[[ Records shown, beginning ]]
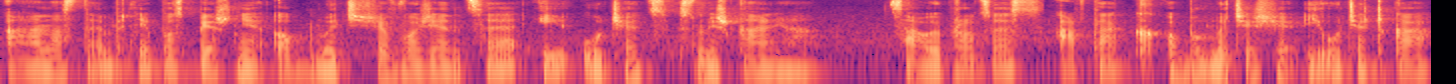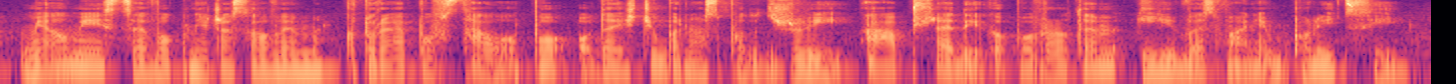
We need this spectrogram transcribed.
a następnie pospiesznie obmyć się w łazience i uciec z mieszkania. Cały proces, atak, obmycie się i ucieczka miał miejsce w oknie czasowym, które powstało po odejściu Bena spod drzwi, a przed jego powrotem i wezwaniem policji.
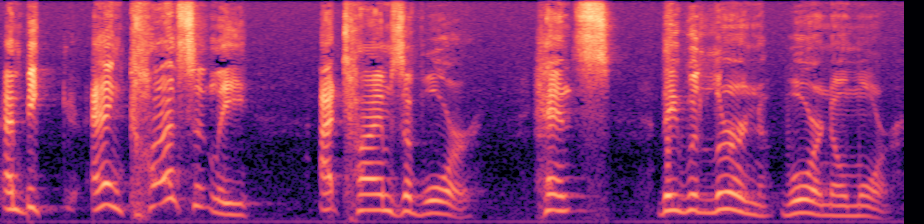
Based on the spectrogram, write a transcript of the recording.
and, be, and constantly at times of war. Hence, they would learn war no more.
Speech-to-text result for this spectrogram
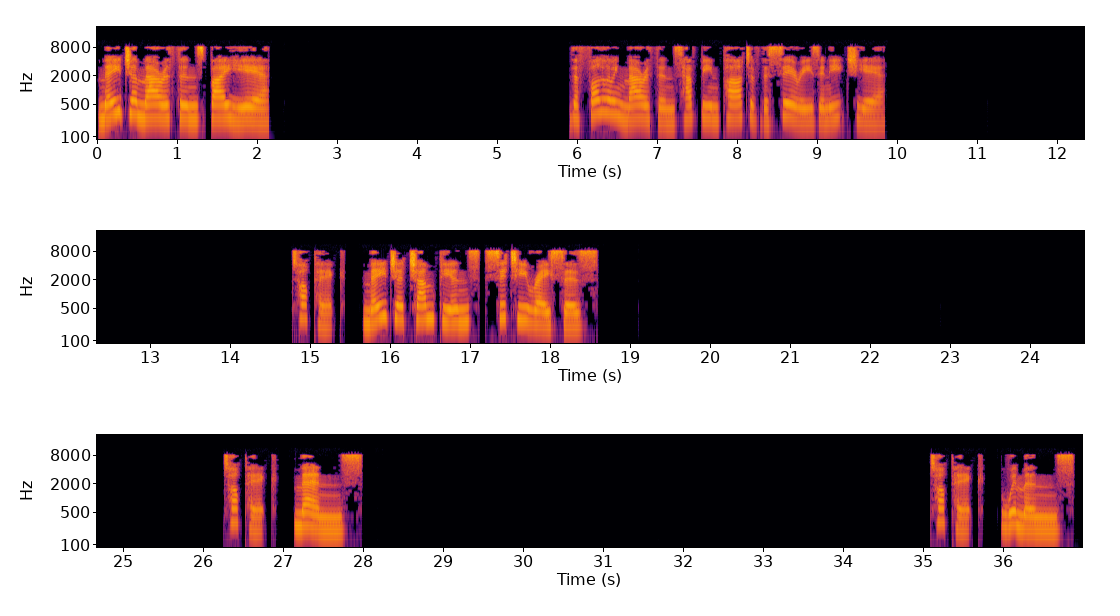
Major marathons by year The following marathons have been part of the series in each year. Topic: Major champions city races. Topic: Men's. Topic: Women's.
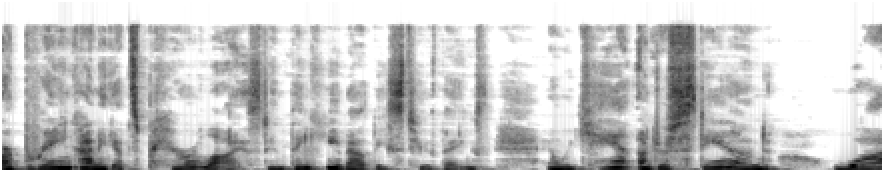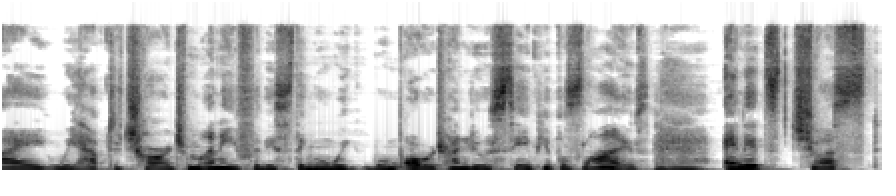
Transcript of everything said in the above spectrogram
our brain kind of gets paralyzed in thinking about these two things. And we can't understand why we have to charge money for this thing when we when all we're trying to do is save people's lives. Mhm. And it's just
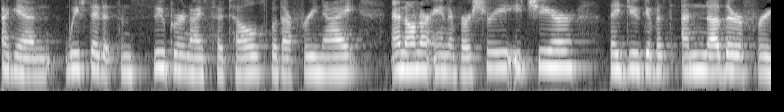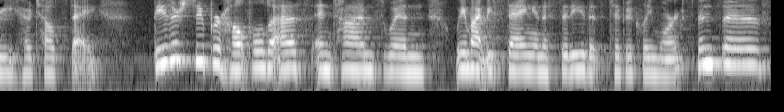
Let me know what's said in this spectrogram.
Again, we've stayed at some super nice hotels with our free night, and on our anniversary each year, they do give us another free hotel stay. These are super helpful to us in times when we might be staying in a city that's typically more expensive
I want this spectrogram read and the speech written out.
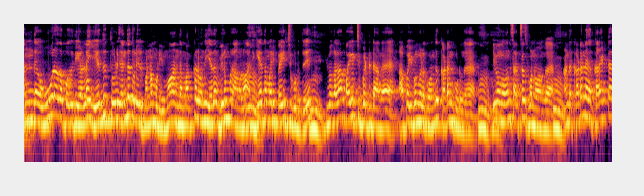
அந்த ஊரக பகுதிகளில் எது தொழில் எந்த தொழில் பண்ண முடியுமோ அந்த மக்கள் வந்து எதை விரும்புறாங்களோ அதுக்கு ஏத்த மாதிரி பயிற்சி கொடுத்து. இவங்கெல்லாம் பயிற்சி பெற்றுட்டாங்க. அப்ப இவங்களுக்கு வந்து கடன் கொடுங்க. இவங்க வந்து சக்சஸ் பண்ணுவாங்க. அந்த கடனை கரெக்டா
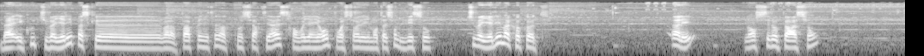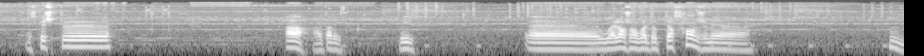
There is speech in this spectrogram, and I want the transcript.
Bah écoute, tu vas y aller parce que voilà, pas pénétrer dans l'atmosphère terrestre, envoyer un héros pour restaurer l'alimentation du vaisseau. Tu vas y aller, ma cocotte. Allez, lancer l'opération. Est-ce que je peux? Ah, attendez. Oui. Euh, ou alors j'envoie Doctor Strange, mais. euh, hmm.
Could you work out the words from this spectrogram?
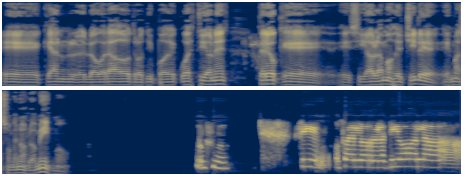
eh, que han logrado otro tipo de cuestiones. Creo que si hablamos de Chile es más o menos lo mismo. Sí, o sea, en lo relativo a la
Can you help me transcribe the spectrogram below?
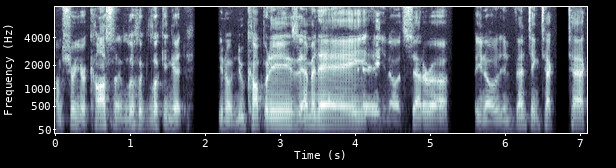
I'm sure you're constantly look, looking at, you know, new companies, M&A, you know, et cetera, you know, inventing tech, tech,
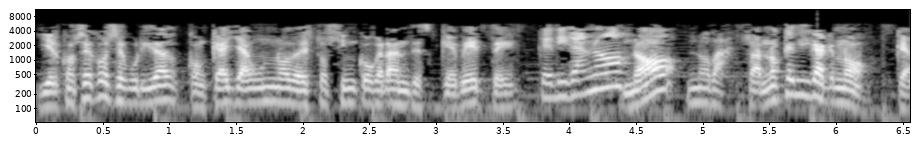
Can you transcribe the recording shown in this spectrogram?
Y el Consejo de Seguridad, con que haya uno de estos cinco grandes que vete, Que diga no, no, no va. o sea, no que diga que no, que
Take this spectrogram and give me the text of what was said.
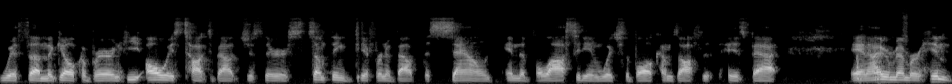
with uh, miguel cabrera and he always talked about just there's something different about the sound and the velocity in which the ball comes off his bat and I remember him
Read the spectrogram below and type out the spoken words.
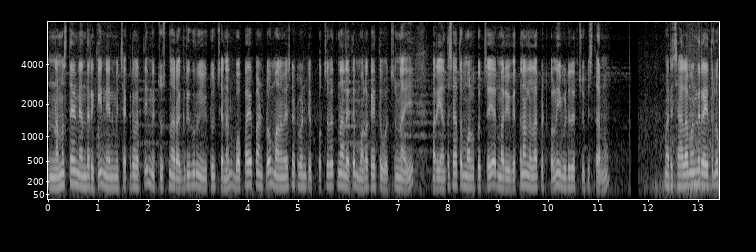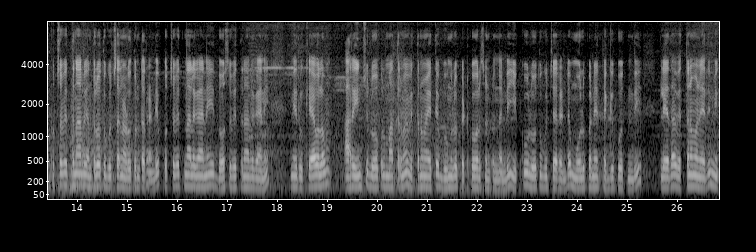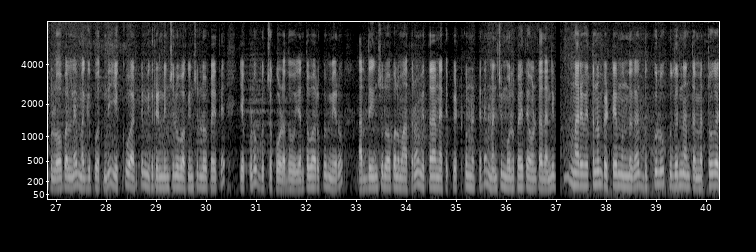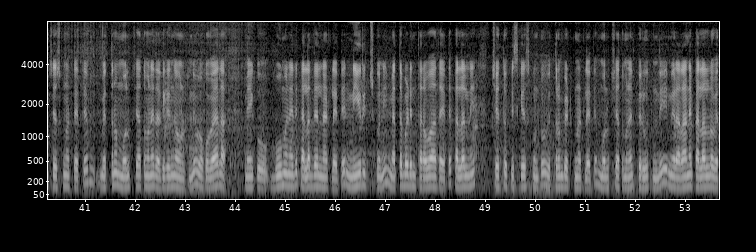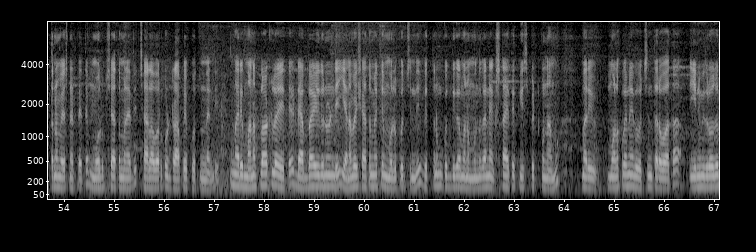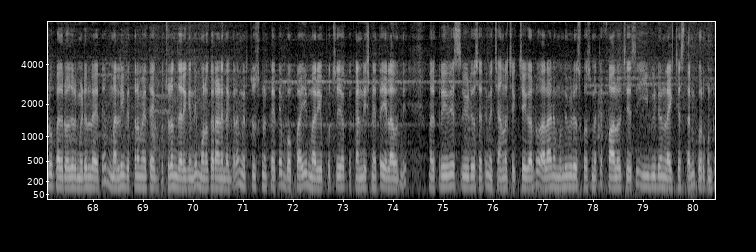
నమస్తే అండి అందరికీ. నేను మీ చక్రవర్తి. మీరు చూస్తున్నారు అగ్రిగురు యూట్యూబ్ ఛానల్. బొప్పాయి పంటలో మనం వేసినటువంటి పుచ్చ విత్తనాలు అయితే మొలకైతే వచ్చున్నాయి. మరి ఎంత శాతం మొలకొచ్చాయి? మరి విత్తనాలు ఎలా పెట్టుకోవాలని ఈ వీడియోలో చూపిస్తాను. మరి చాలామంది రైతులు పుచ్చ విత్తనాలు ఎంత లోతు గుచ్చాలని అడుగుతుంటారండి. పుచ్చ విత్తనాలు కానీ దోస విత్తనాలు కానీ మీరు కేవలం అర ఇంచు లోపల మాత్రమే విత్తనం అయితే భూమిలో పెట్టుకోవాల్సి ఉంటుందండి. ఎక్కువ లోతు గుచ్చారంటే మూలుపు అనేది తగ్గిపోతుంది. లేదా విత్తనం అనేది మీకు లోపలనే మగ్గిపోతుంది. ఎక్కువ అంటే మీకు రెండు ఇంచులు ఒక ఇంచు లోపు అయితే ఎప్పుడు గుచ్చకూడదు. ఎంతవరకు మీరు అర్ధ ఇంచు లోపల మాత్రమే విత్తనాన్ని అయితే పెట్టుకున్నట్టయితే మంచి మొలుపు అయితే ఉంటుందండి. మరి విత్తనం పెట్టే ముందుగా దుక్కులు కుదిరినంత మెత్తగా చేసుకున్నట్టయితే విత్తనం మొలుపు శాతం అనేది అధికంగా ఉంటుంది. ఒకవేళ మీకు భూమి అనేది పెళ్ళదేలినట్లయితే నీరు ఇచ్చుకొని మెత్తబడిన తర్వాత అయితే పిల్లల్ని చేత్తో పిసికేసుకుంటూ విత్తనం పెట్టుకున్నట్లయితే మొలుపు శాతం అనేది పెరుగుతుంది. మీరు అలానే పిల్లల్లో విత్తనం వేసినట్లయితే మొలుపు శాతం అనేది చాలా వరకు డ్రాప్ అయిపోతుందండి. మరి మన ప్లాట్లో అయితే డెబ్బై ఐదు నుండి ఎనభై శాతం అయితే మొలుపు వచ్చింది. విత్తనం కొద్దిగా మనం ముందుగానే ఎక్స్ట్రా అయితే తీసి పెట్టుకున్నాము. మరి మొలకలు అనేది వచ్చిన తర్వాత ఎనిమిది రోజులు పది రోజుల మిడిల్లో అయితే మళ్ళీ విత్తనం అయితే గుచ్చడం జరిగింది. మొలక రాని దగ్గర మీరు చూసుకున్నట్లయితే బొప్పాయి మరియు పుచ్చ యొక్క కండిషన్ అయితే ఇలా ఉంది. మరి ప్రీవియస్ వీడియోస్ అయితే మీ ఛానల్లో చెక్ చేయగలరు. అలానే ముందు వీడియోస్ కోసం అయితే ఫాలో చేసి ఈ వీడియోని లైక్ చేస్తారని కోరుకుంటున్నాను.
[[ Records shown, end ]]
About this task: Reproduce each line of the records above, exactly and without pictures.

Solution to the exercise:
We need this spectrogram transcribed.
a następnie pospiesznie obmyć się w łazience i uciec z mieszkania. Cały proces, atak, obmycie się i ucieczka miał miejsce w oknie czasowym, które powstało po odejściu Bena spod drzwi, a przed jego powrotem i wezwaniem policji.
Based on the spectrogram, write a transcript of the recording.
and, be, and constantly at times of war. Hence, they would learn war no more.
Speech-to-text result for this spectrogram
Major marathons by year The following marathons have been part of the series in each year. Topic: Major champions city races. Topic: Men's. Topic: Women's.
Transcript of everything said in the above spectrogram
our brain kind of gets paralyzed in thinking about these two things. And we can't understand why we have to charge money for this thing when we when all we're trying to do is save people's lives. Mhm. And it's just
Let me know what's said in this spectrogram.
Again, we've stayed at some super nice hotels with our free night, and on our anniversary each year, they do give us another free hotel stay. These are super helpful to us in times when we might be staying in a city that's typically more expensive
I want this spectrogram read and the speech written out.
அந்த ஊரக பகுதிகளில் எது தொழில் எந்த தொழில் பண்ண முடியுமோ அந்த மக்கள் வந்து எதை விரும்புறாங்களோ அதுக்கு ஏத்த மாதிரி பயிற்சி கொடுத்து. இவங்கெல்லாம் பயிற்சி பெற்றுட்டாங்க. அப்ப இவங்களுக்கு வந்து கடன் கொடுங்க. இவங்க வந்து சக்சஸ் பண்ணுவாங்க. அந்த கடனை கரெக்டா
There is speech in this spectrogram, and I want the transcript.
Bah écoute, tu vas y aller parce que voilà, pas pénétrer dans l'atmosphère terrestre, envoyer un héros pour restaurer l'alimentation du vaisseau. Tu vas y aller, ma cocotte. Allez, lancer l'opération. Est-ce que je peux? Ah, attendez. Oui. Euh, ou alors j'envoie Doctor Strange, mais. euh, hmm.
Could you work out the words from this spectrogram?
eh, que han logrado otro tipo de cuestiones. Creo que si hablamos de Chile es más o menos lo mismo. Sí, o sea, en lo relativo a la
Can you help me transcribe the spectrogram below?
I'm sure you're constantly look, looking at, you know, new companies, M&A, you know, et cetera, you know, inventing tech, tech,
Can you transcribe the recording shown in this spectrogram?
Y el Consejo de Seguridad, con que haya uno de estos cinco grandes que vete, Que diga no, no, no va. o sea, no que diga que no, que
Take this spectrogram and give me the text of what was said.
with uh, miguel cabrera and he always talked about just there's something different about the sound and the velocity in which the ball comes off his bat and I remember him
Read the spectrogram below and type out the spoken words.
నమస్తే అండి అందరికీ. నేను మీ చక్రవర్తి. మీరు చూస్తున్నారు అగ్రిగురు యూట్యూబ్ ఛానల్. బొప్పాయి పంటలో మనం వేసినటువంటి పుచ్చ విత్తనాలు అయితే మొలకైతే వచ్చున్నాయి. మరి ఎంత శాతం మొలకొచ్చాయి? మరి విత్తనాలు ఎలా పెట్టుకోవాలని ఈ వీడియోలో చూపిస్తాను. మరి చాలామంది రైతులు పుచ్చ విత్తనాలు ఎంత లోతు గుచ్చాలని అడుగుతుంటారండి. పుచ్చ విత్తనాలు కానీ దోస విత్తనాలు కానీ మీరు కేవలం అర ఇంచు లోపల మాత్రమే విత్తనం అయితే భూమిలో పెట్టుకోవాల్సి ఉంటుందండి. ఎక్కువ లోతు గుచ్చారంటే మూలుపు అనేది తగ్గిపోతుంది. లేదా విత్తనం అనేది మీకు లోపలనే మగ్గిపోతుంది. ఎక్కువ అంటే మీకు రెండు ఇంచులు ఒక ఇంచు లోపు అయితే ఎప్పుడు గుచ్చకూడదు. ఎంతవరకు మీరు అర్ధ ఇంచు లోపల మాత్రమే విత్తనాన్ని అయితే పెట్టుకున్నట్టయితే మంచి మొలుపు అయితే ఉంటుందండి. మరి విత్తనం పెట్టే ముందుగా దుక్కులు కుదిరినంత మెత్తగా చేసుకున్నట్టయితే విత్తనం మొలుపు శాతం అనేది అధికంగా ఉంటుంది. ఒకవేళ మీకు భూమి అనేది పెళ్ళదేలినట్లయితే నీరు ఇచ్చుకొని మెత్తబడిన తర్వాత అయితే పిల్లల్ని చేత్తో పిసికేసుకుంటూ విత్తనం పెట్టుకున్నట్లయితే మొలుపు శాతం అనేది పెరుగుతుంది. మీరు అలానే పిల్లల్లో విత్తనం వేసినట్లయితే మొలుపు శాతం అనేది చాలా వరకు డ్రాప్ అయిపోతుందండి. మరి మన ప్లాట్లో అయితే డెబ్బై ఐదు నుండి ఎనభై శాతం అయితే మొలుపు వచ్చింది. విత్తనం కొద్దిగా మనం ముందుగానే ఎక్స్ట్రా అయితే తీసి పెట్టుకున్నాము. మరి మొలకలు అనేది వచ్చిన తర్వాత ఎనిమిది రోజులు పది రోజుల మిడిల్లో అయితే మళ్ళీ విత్తనం అయితే గుచ్చడం జరిగింది. మొలక రాని దగ్గర మీరు చూసుకున్నట్లయితే బొప్పాయి మరియు పుచ్చ యొక్క కండిషన్ అయితే ఇలా ఉంది. మరి ప్రీవియస్ వీడియోస్ అయితే మీ ఛానల్లో చెక్ చేయగలరు. అలానే ముందు వీడియోస్ కోసం అయితే ఫాలో చేసి ఈ వీడియోని లైక్ చేస్తారని కోరుకుంటున్నాను.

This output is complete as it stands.